## Description

- Write a Fortran program which finds a partitions of a set of positive integers into two parts such that the sums of the two parts are as close to each other as possible. For example, if the set is {3,1,4,2,5}, the solution is {3,5} and {1,4,2} or {3,1,4} and {2,5} or {1,2,5} and {3,4}.

Hint: A straightforward approach to the solution checks all possible subsets of the original set of numbers and selects the best solution. The subsets can be determined systematically by binary repre-sentation of consecutive numbers from 1 to 2N − 2; the individual bits in these binary representations indicate the elements which are included in the subset (if the bit is 1) or not (if the bit is 0).
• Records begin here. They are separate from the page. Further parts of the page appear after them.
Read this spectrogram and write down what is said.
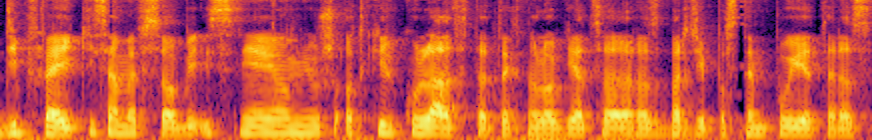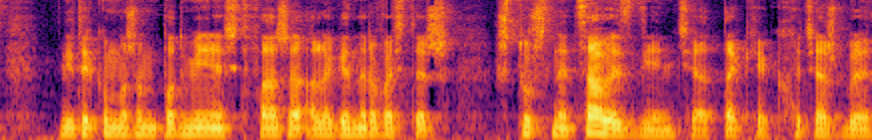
deepfake'i same w sobie istnieją już od kilku lat. Ta technologia coraz bardziej postępuje. Teraz nie tylko możemy podmieniać twarze, ale generować też sztuczne całe zdjęcia, tak jak chociażby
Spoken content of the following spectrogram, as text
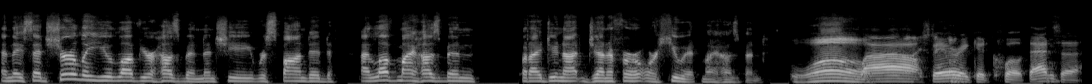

- The “Sieve of Eratosthenes” is an ancient algorithm for finding prime numbers in a given range. It works eﬃciently for the smaller primes (below 10 million according to Wikipedia). To find prime numbers less than or equal to a given number N:

- A list of consecutive integers from 2 to Nis created.

- Let Pbe equal to 2, the first prime number.

- All multiples of P, i.e., 2P, 3P, etc. are deleted from the list.

- The first number greater than Pwhich is left on the list is the next prime number; it replaces P and the steps are repeated from (3).

- The sieve ends when the next prime number Pis greater than
^{√}N. All numbers left on the list are prime numbers.

Example. Let N = 25. The initial list is:

(2, 3, 4, 5, 6, 7, 8, 9, 10, 11, 12, 13, 14, 15, 16, 17, 18, 19, 20, 21, 22, 23, 24, 25)

For P = 2, after deleting the multiples of 2, the list is:

(2, 3, 5, 7, 9, 11, 13, 15, 17, 19, 21, 23, 25)

For P = 3, after deleting the multiples of 3, the list becomes:

(2, 3, 5, 7, 11, 13, 17, 19, 23, 25)

Next P = 5, and after deleting the multiples of 5, the list becomes:

(2, 3, 5, 7, 11, 13, 17, 19, 23)

All numbers remaining on the list are prime.

Write a Fortran program which finds all prime numbers smaller than 5000 using the sieve of Eratos-thenes. Print these numbers 15 per line.

Hint: An integer array A[0:5000], initialized to A[i] = i with A[0] = A[1] = 0, can be used for the sieve. All deleted elements are simply marked as 0 in A. The nonzero elements of A remaining after the sieve are prime numbers.